After the results were published, several Czech political parties have proclaimed that they were happy with the results. Whether there was a reason for merriment is a fairly difficult question to answer.
In my opinion there was no clear winner. ANO, the party of prime minster Babiš did win most votes, but the 21 % ANO received is rather underwhelming (ANO polls around 30 % nowadays). As a member of ALDE, ANO possibly faces a domestic image problem if Macron’s party LREM takes a leading role in the European party family. Many voters of ANO do not endorse Macron’s agenda for deeper EU integration.
The second most voted for party, ODS is probably the most successful party, having once again managed to score more votes than the Pirate party. The party has doubled its representation, but since it belongs to ECR, it will struggle to be heard in the parliament.
The Pirate party has had a somewhat underwhelming performance (it got 13,5 % and was aiming for 20 %), but even this result is a net improvement on the result from 2014. Pirates now have to choose which parliamentary group to join. There are only two real options and both of them are problematic. ALDE would probably be the closest fit, but ANO is already a part of that group and the Pirates have been fighting hard against Babiš, so this would be quite awkward for them. The other option, G/EFA is also problematic, as the Pirates have been positioning themselves as a center, sometimes even center-right party.
The last party that can plausibly claim success is Tomio Okamura’s anti-EU SPD, which has managed to mobilize its voters and enter the parliament for the first time. It seems that SPD’s campaign, which included bringing both Mateo Salvini and Marie Le Pen to Prague was successful in convincing enough of their supporters to bother to vote.
Three other groups have managed to gain seats (STAN + TOP09, KSČM and KDU-ČSL), but all of them with diminished numbers of votes. The last notable thing about the election is the debacle of the social democratic party, which has received less than 4 % of the vote and has for the first time failed to win any seats.

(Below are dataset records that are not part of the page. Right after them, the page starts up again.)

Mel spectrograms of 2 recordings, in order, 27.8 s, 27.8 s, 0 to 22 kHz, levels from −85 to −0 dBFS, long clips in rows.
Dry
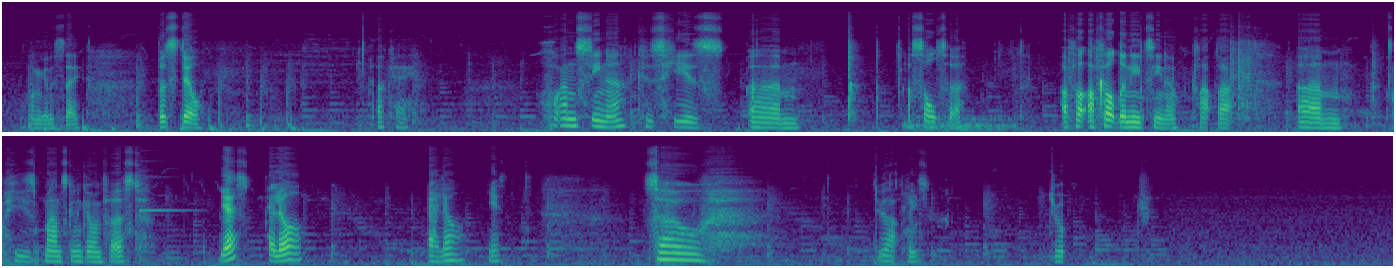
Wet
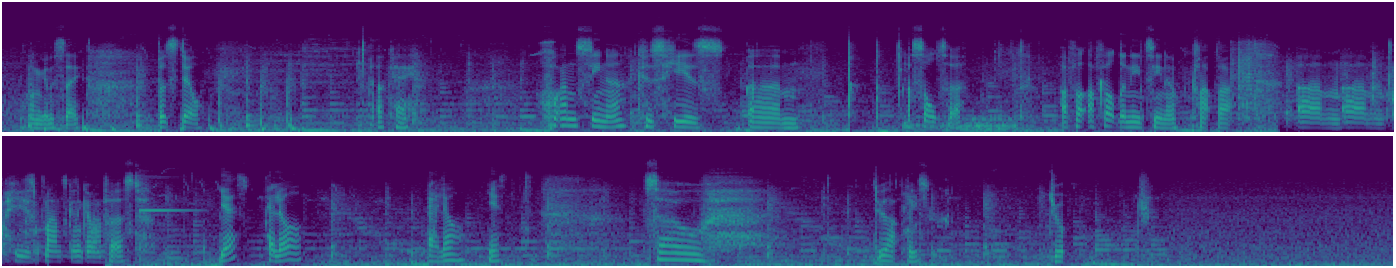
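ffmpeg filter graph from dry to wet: ffmpeg -i in.wav -filter_complex "[0:a]asettb=1/sr,asplit=3[link_01][link_02][link_03];[link_01]atrim=end=12.764[link_04];[link_02]atrim=start=12.76:end=14.94,asetpts=PTS-STARTPTS,afade=type=in:duration=0.004:curve=qsin,afade=type=out:start_time=2.176:duration=0.004:curve=qsin,highpass=520,lowpass=3400,aecho=1:1:442:0.282,atrim=end_sample=96138[link_05];[link_03]atrim=start=14.936[link_06];[link_04][link_05]acrossfade=duration=0.004:curve1=hsin:curve2=qsin[link_07];[link_07][link_06]acrossfade=duration=0.004:curve1=qsin:curve2=hsin,lowpass=5600,asubboost=boost=2:cutoff=71,acompressor=threshold=-37dB:ratio=12,volume=4dB" out.wav

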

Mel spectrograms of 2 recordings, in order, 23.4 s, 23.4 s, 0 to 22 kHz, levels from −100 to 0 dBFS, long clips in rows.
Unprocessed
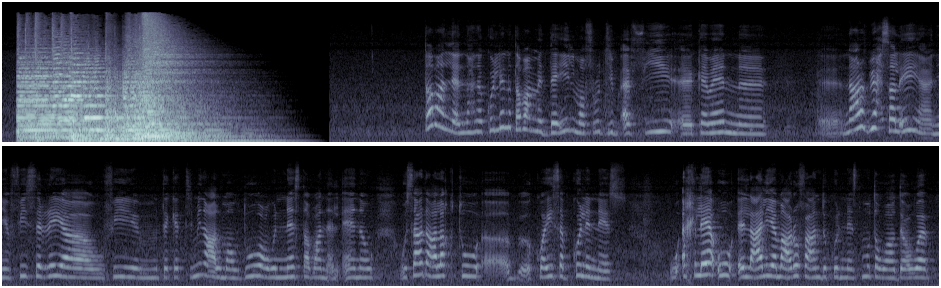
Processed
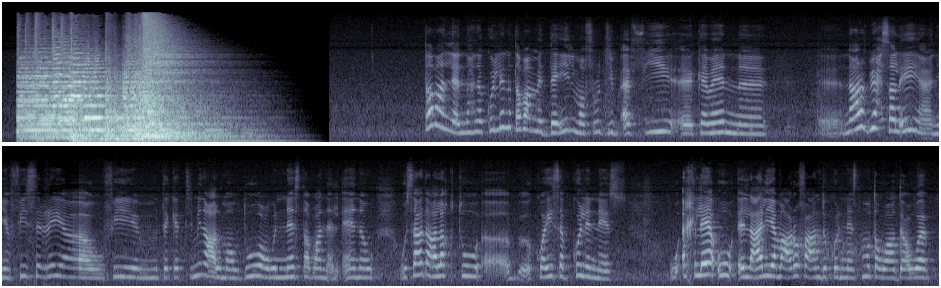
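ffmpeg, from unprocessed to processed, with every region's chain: ffmpeg -i in.wav -filter_complex "[0:a]asettb=1/sr,asplit=3[link_01][link_02][link_03];[link_01]atrim=end=11.844[link_04];[link_02]atrim=start=11.84:end=12.67,asetpts=PTS-STARTPTS,afade=type=in:duration=0.004:curve=qsin,afade=type=out:start_time=0.826:duration=0.004:curve=qsin,asubboost=boost=9:cutoff=240,acompressor=threshold=-44dB:ratio=8:attack=3.2:release=140:knee=1:detection=peak[link_05];[link_03]atrim=start=12.666[link_06];[link_04][link_05]acrossfade=duration=0.004:curve1=hsin:curve2=qsin[link_07];[link_07][link_06]acrossfade=duration=0.004:curve1=qsin:curve2=hsin,asettb=1/sr,asplit=3[link_08][link_09][link_10];[link_08]atrim=end=21.364[link_11];[link_09]atrim=start=21.36:end=23.04,asetpts=PTS-STARTPTS,afade=type=in:duration=0.004:curve=qsin,afade=type=out:start_time=1.676:duration=0.004:curve=qsin,equalizer=frequency=1100:width=1.4:gain=10,acompressor=threshold=-38dB:ratio=3:attack=3.2:release=140:knee=1:detection=peak[link_12];[link_10]atrim=start=23.036[link_13];[link_11][link_12]acrossfade=duration=0.004:curve1=hsin:curve2=qsin[link_14];[link_14][link_13]acrossfade=duration=0.004:curve1=qsin:curve2=hsin,lowshelf=frequency=68:gain=-10.5,dynaudnorm=framelen=330:gausssize=3:maxgain=6dB,volume=1.5dB" out.wav

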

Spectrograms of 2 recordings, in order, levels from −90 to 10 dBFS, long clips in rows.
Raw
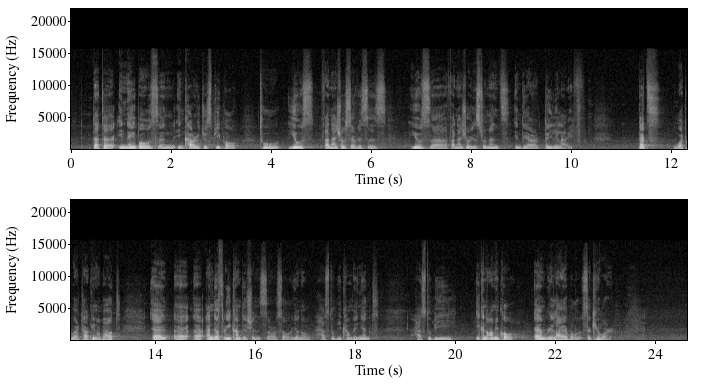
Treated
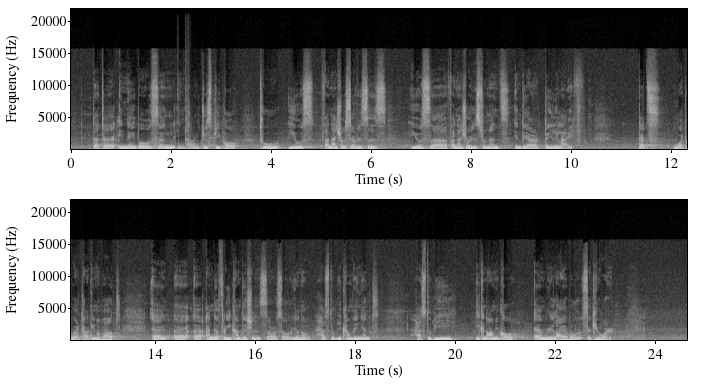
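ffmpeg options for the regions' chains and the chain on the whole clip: ffmpeg -i in.wav -filter_complex "[0:a]asettb=1/sr,asplit=3[link_01][link_02][link_03];[link_01]atrim=end=2.104[link_04];[link_02]atrim=start=2.1:end=2.61,asetpts=PTS-STARTPTS,afade=type=in:duration=0.004:curve=qsin,afade=type=out:start_time=0.506:duration=0.004:curve=qsin,aeval=exprs='if(lt(val(0),0),0.251*val(0),val(0))':channel_layout=same,equalizer=frequency=1700:width=0.99:gain=-13.5,acompressor=threshold=-28dB:ratio=12:attack=3.2:release=140:knee=1:detection=peak[link_05];[link_03]atrim=start=2.606[link_06];[link_04][link_05]acrossfade=duration=0.004:curve1=hsin:curve2=qsin[link_07];[link_07][link_06]acrossfade=duration=0.004:curve1=qsin:curve2=hsin,lowshelf=frequency=73:gain=10,acompressor=threshold=-17dB:ratio=6,alimiter=level_in=20dB:limit=-1dB:release=50:level=0:latency=1,volume=-5dB" out.wav

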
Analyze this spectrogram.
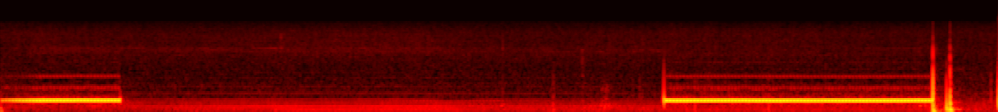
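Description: A telephone dial tone hums steadily, cuts out for several seconds and then returns. Near the end it breaks off for a couple of short touch-tone dialing beeps.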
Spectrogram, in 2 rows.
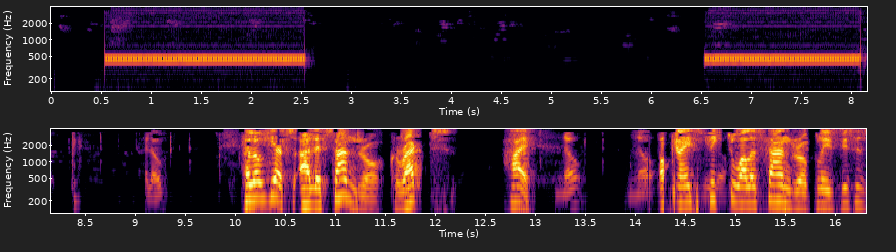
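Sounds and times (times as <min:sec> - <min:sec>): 
telephone ringback tones while a call is transferred: 0:00.6 - 0:02.6, 0:06.6 - 0:08.2
speech: 0:10.1 - 0:16.3.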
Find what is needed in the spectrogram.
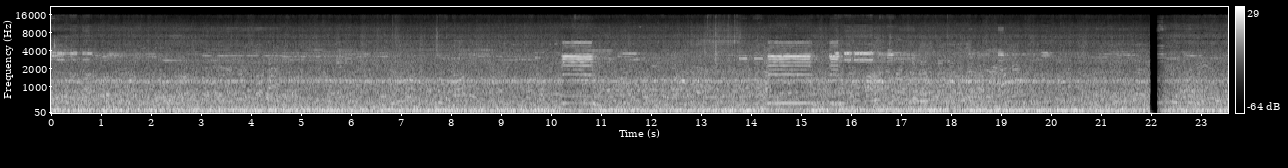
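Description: Dense street hubbub of a packed crowd and slow traffic, with many voices at once. Vehicle horns sound briefly about ten seconds in, then again for a second or two a few seconds later.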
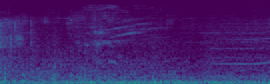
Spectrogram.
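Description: Film sound effects: the steady low mechanical hum of an elevator car in motion, with a brief metallic squeal about half a second in.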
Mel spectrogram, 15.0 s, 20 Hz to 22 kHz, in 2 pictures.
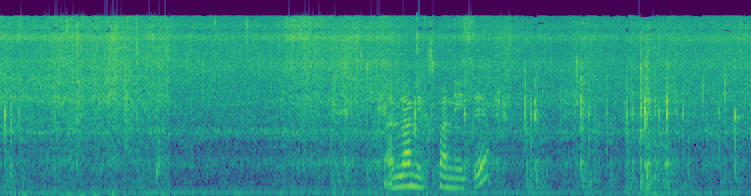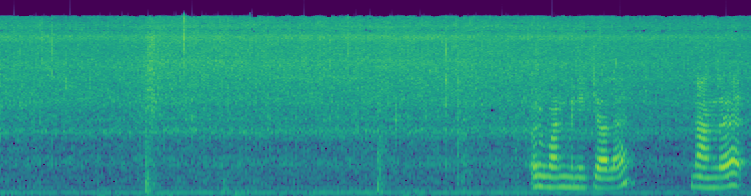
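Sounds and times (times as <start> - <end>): vegetables sizzling in oil: 0.0 - 15.0
wooden spoon scraping a pot: 3.1 - 7.5.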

The overall assessment also depends on one’s point of view. On one hand, parties supporting a referendum on Czexit (or CzechOut) have won only 3 out of 21 seats; on the other hand, parties supporting further EU integration have won only 8 seats. Parties supporting the current Czech government managed to get only 7 seats, but due to the low turnout (28,7 %, which is the highest ever at EP elections in the Czech Republic) we must be careful in drawing conclusions from this result. In the end, these elections probably will not change much neither on the Czech, nor on EU level.
Analyst working for the Institute of Social and Economic Research.